14 Strategy during the Hearing Agreement on schedule of hearing E.g. is time for settlement negotiations needed (when best? Lunch or dinner time?) Admission/limitation of cross-examination Experts conferencing? Opening and/or closing statements? Closing statement and/or post hearing brief?
15 IV. Arbitration Strategy after the Arbitration Procedure Negotiation or enforcement? Economic and Practical Options for enforcement in different countries? Legal options, e.g., under the doctrine of merging an arbitration award into a court decision? Appeal?
16 Enforcement of Award (1) An international arbitration award is usually grounded in the national legal order of the place of arbitration. It is not recognized per se worldwide; it needs first recognition by the state where enforcement is sought (Exequatur). Rules of recognition are contained In the 1958 New York Convention on the Recognition and Enforcement of Arbitral Awards (NYC, more than 160 member states!); Sometimes in further international treaties; Otherwise in the local legal orders (which are increasingly similar as more and more are based on Art. 34 of the UNCITRAL Model Law on International Arbitration).
17 Enforcement of Award (2) As a result, there are a number of akin obstacles to recognition and enforcement of an award. Under the NYC regime the following points are examined ex officio: Foreign award (Art. I para. 1, 2 NYC) Valid arbitration agreement (Art. II para. 1, 2 NYC) Original or copy of award duly notarized (Art. IV NYC) Arbitrability of the subject matter (Art. V para. 2 a NYC) No violation of the public order (Art. V para. 2 b NYC)
18 Enforcement of Award (3) Under the NYC regime, the following points are examined upon request of a party: Failure of partys ability to act at the time of the conclusion of the arbitration agreement (Art. V para. 1 a NYC) Violation of Due Process (Art. V para. 1 b NYC) Surpassing the competence of the arbitrators (Art. V para 1. c NYC). In contrast, there is no revision of the grounds (no rvision au fond).
19 Enforcement of Award (4) Example: Different understanding of public policy India: The arbitration law is based on the UNCITRAL Model law (incl. Art. 34). In 2005, the Supreme Court of India held in the nationally and internationally disputed Saw Pipes Case, that the violation of (substantive) Indian law made an award patently illegal and would therefore violate public policy. In fact, this leads to the (unforeseeable) revision of the grounds.
20 Appeal Option? Pros Cons Considerations
21 Thank you! James H. Broderick Malcolm S. McNeil JBroderick@ssd.com email@example.com@carlsmith.com
22 Annex: James H. Broderick Admitted in California (1981); United States Supreme Court; United States Court of International Trade; United States Courts of Appeals for the Sixth, Ninth, and Federal Circuits; United States District Courts, District of Arizona and Northern, Eastern, Southern and Central Districts of California; Supreme Court of California.

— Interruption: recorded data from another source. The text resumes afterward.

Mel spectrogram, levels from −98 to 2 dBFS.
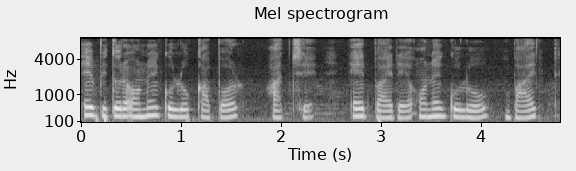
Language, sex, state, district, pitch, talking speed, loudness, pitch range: Bengali, female, Tripura, West Tripura, 210 Hz, 125 wpm, -19 LUFS, 195-225 Hz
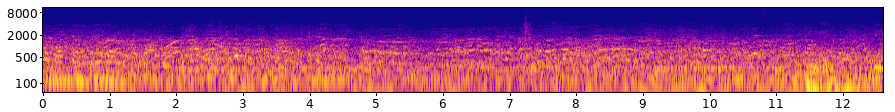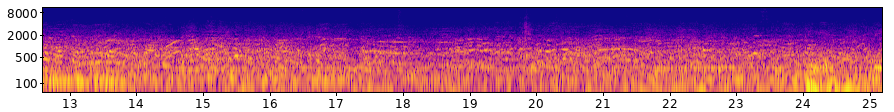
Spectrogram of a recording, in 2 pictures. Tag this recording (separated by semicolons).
Crowd; Group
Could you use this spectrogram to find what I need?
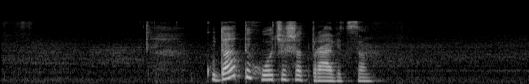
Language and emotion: Russian, neutral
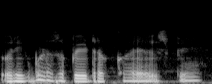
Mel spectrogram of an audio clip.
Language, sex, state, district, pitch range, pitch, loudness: Hindi, male, Uttar Pradesh, Shamli, 140-175 Hz, 155 Hz, -16 LUFS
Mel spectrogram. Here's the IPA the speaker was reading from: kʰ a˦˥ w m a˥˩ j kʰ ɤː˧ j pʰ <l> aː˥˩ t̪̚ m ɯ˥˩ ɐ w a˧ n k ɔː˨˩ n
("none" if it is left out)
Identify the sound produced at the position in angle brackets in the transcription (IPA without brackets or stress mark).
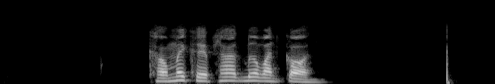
l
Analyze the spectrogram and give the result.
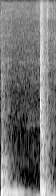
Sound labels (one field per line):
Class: furniture moving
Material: wooden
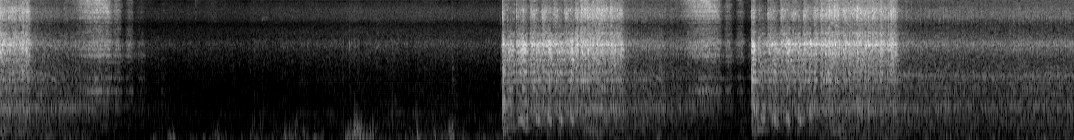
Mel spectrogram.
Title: Hard starting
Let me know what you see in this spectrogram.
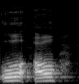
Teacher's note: ओ औ का उच्चारण स्थान कंठ तथा ओष्ठ दोनों होता है।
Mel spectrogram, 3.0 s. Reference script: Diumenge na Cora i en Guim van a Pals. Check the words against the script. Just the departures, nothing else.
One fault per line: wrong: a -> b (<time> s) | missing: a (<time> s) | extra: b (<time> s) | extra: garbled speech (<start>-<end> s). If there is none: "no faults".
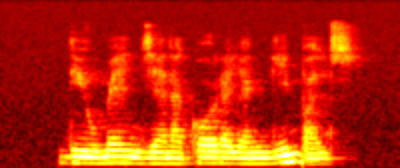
missing: van (2.2 s)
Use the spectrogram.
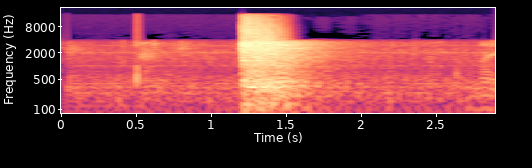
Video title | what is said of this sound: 1968 Ford Galaxie 500-- Show & Tell v2 (indoors)-- Oakdale, CA-- Jun 7 2008 | when you slam a door, it sounds solid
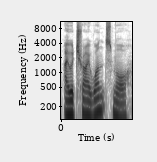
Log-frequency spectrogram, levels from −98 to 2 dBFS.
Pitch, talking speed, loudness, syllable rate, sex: 135 Hz, 210 wpm, -16 LUFS, 3.8 syllables/s, male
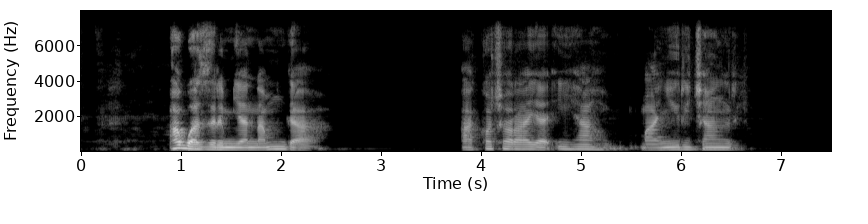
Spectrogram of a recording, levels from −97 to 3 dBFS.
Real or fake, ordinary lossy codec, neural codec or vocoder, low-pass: real; none; none; 7.2 kHz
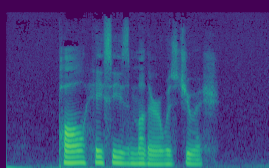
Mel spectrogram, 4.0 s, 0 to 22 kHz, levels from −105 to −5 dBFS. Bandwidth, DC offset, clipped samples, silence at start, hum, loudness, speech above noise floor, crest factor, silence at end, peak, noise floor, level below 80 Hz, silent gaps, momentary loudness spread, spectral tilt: 16 kHz; under 0.1%; under 0.1%; 0.1 s; none; -34 LUFS; 33 dB; 22 dB; 0.8 s; -14 dBFS; -67 dBFS; -66 dBFS; none; 11 LU; -6 dB/octave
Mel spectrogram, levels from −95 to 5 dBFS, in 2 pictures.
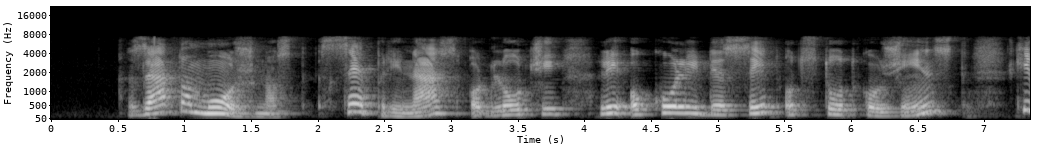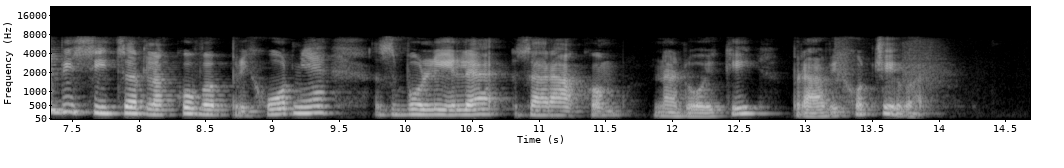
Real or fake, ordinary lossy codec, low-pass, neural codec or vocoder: real; none; 7.2 kHz; none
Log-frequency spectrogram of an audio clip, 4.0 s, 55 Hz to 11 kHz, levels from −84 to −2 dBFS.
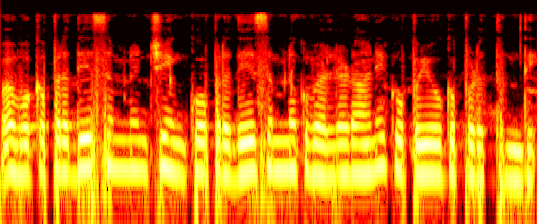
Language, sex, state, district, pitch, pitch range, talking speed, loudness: Telugu, female, Andhra Pradesh, Chittoor, 190 Hz, 180-200 Hz, 120 wpm, -14 LUFS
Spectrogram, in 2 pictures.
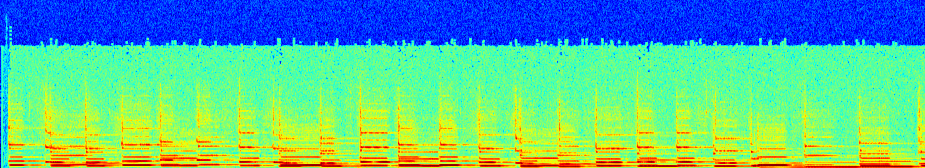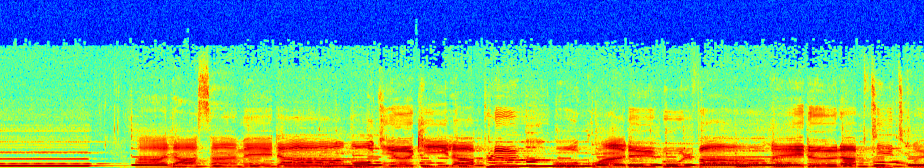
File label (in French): orgue; medard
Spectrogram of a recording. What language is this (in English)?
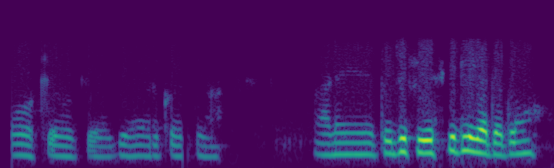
Konkani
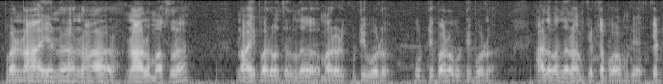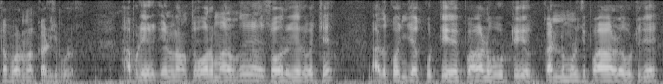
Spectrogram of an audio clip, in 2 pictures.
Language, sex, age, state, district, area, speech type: Tamil, male, 60+, Tamil Nadu, Namakkal, rural, spontaneous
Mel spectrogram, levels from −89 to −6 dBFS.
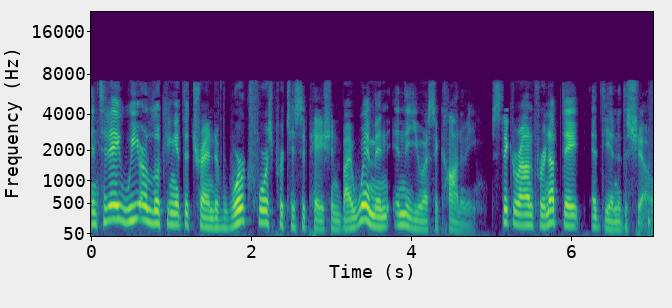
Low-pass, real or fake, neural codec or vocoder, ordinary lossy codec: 7.2 kHz; fake; autoencoder, 48 kHz, 128 numbers a frame, DAC-VAE, trained on Japanese speech; MP3, 48 kbps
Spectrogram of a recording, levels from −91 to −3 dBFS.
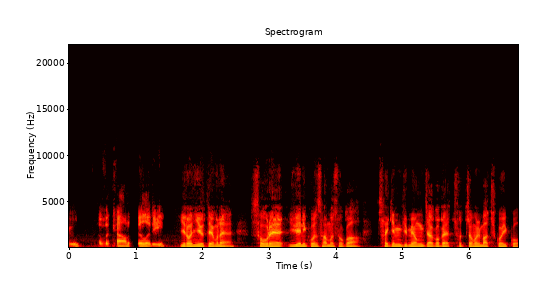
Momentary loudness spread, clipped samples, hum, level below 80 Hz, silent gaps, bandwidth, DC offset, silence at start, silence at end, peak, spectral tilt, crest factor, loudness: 10 LU; under 0.1%; none; -66 dBFS; none; 9.4 kHz; under 0.1%; 0 s; 0 s; -18 dBFS; -6.5 dB/octave; 20 dB; -38 LUFS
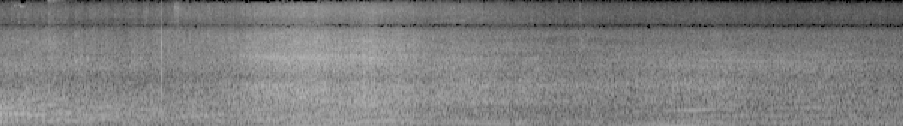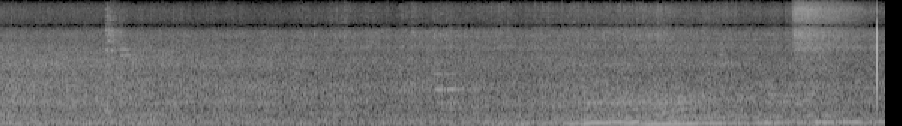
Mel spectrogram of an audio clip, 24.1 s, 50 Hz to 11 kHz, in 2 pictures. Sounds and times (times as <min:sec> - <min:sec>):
Bus: 0:00.0 - 0:23.9.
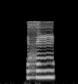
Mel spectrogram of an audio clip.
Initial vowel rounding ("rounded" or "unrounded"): unrounded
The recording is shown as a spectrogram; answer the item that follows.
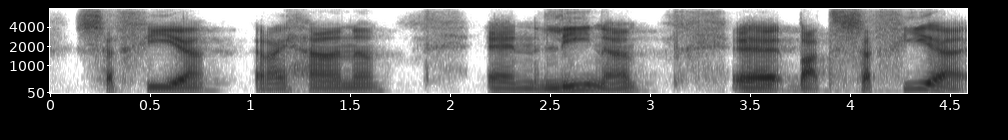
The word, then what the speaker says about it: Safia: For instance, they decided to name their fourth daughter Aisha, Safia, Rayhana, and Lina, but Safia is she specified is written S-A-F-I-A. So as it is pronounced.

Boston University, J.D., 1979 Harvard University, A.B., magna cum laude, 1974 Present Position: Partner, Squire, Sanders & Dempsey LLP International Litigation and Arbitration track record: Mr. Broderick has successfully represented intern